Zaha Hadid Zaha Hadid was just five years out of architecture school in London when she stunned her peers with her 1982 winning design for The Peak, a leisure club on Victoria Peak overlooking the Hong Kong Harbor. With this project, described by Joseph Giovannini as "an explosion or a geode or some kind of rock crystal that had been expelled from a mountainside", she "invented a new form of beauty," and she went on to become one of the most sought-after architects in the world, and a role model to many, especially women. Giovannini and others discuss her legacy.
Why did Jared Kushner want a back channel with Russians? News broke Friday that President Trump’s son-in-law and senior advisor, Jared Kushner, tried setting up a back channel between the Trump transition team and the Russian government. What are the consequences for Kushner, President Trump, and the investigation into Russian meddling?

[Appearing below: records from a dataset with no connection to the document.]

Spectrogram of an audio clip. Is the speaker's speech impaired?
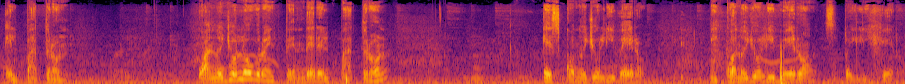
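Yes: laryngectomy after throat cancer, esophageal speech; had to relearn to speak with voz serismofónica after surgery.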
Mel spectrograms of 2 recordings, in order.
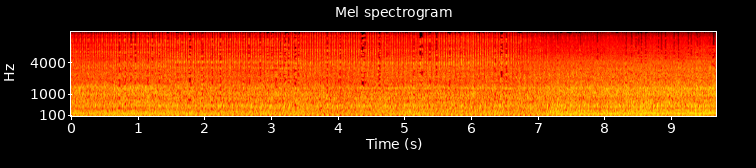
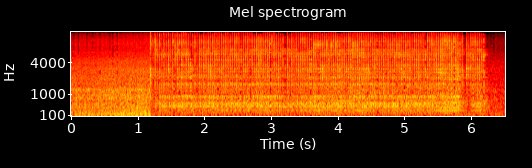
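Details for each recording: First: Lawn mower with rotted frame, primed, running after air filter removed: single-cylinder engine runs with an uneven stumbling beat and loose clattery tone, rough running. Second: Small engine: catches after a second and runs at a loud, even, busy clatter for five seconds before cutting off; normal running.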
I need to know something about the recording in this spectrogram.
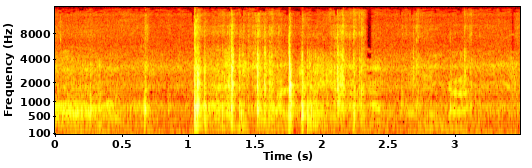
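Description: A skateboard clatters and knocks against concrete.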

Terrorism in London: Lessons for the US This weekend’s terrorist attack in London left seven people dead and almost 50 injured. London police fatally shot the attackers, and ISIS claimed responsibility.
Farewell LA freeways, Peter Shire is back Angelenos don't want more freeways but we seem not to want mass transit either. Metro has killed the 710 freeway extension, and bus and train ridership is down across the region. What's the future of getting around in LA? And, Peter Shire is having a comeback. What attracts a new generation to his playful ceramics and furniture?
In 'Speechless,' Scott Silveri combines comedy, family & disability Scott Silveri has written and produced sitcoms for more than 20 years. In all that time, he never encountered a TV family that looked anything like the one he grew up in -- with a mom, a dad...and a brother with cerebral palsy. He changed that with his show Speechless on ABC. Silveri tells us about looking to his own past for stories, and why he was determined to make a family comedy and not just a "disability show."